In 2015, World Mosquito Day represents a time to highlight the enormous danger posed by the unassuming insect: 725 000 people die every year from mosquito-borne diseases; considerably more than those killed by lions, crocodiles or sharks.

An unimaginably large 198 million cases and 584 000 deaths from malaria were reported in 2013 with similarly outsize trends from such a small agent seen across its disease spectrum. Mosquitoes also transmits chikungunya (an incurable viral disease, causing fever and debilitating joint pain), dengue, yellow fever (from which half of all severely affected sufferers will die without treatment) and West Nile Virus.

Roll Back Malaria’s partners are not only mapping the global health threat mosquitoes continue to present, but are working tirelessly to block the bite and defeat malaria through coordinated, multisectoral action. Together, we can employ tools unavailable to mosquitoes: communication, engagement strategies and practical initiatives.

In recent years, vector-borne disease management and prevention directives have prioritised use of insecticide-treated bed nets (ITNS) and indoor residual spraying (IRS). Their combined use can reduce the risk of such disease transmission by up to 50%.

As a result of this focus, progress has been made. 90 countries, nearly half of which were in the African region, are implementing policies for malaria control. IRS acts as an offensive shield  as it coats the inside walls of dwellings to kill mosquitoes, working most effectively when applied to 80% of households in a community. A similar trend is witnessed through the use of ITNS: increased access to nets can help reduce malaria mortality significantly .
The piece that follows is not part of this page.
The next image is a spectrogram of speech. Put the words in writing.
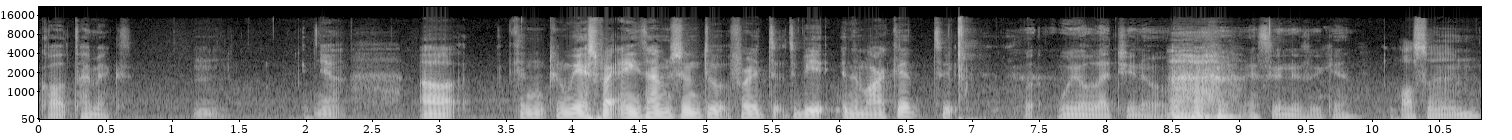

To defeat malaria and wage war on one of the biggest global health threats today, this generation must act to prevent transmission. In a world which has seen more casualties from mosquitoes than from wars, continued weighty and sustainable investments must be made. Innovative efforts to find new solutions to tackle mosquitoes is a buzz-worthy cause we must all be a part of.


Read about the work our partners and peers are engaging in around this World Mosquito Day:

Between 10-14 August National Malaria Program Managers from 44 Sub-Saharan African countries will convene in Entebbe, Uganda, for Roll Back Malaria's (RBM) Working Group Gap Analysis meeting. Over the past months, RBM and the Harmonization Working Group have been working closely with the Malaria Advocacy Working Group (MAWG), who will run a tangental Advocacy Resource Mobilization (ARM) workshop on 13 August. This event represents a viable opportunity to build advocacy goals, strategies and coalitions through similar workshops disseminated across target nations. 

This assembly in Uganda for the Gap Analysis, ARM workshop, and the financial planning review taking place later that same week, will facilitate conversation and accelerate progress in the advocacy sector. The Gap Analysis is based on the national strategic plan and will shape consensus on financial and programmatic gaps. It is hoped that these events will collectively empower international engagement with our shared aim to see a future world free-from malaria.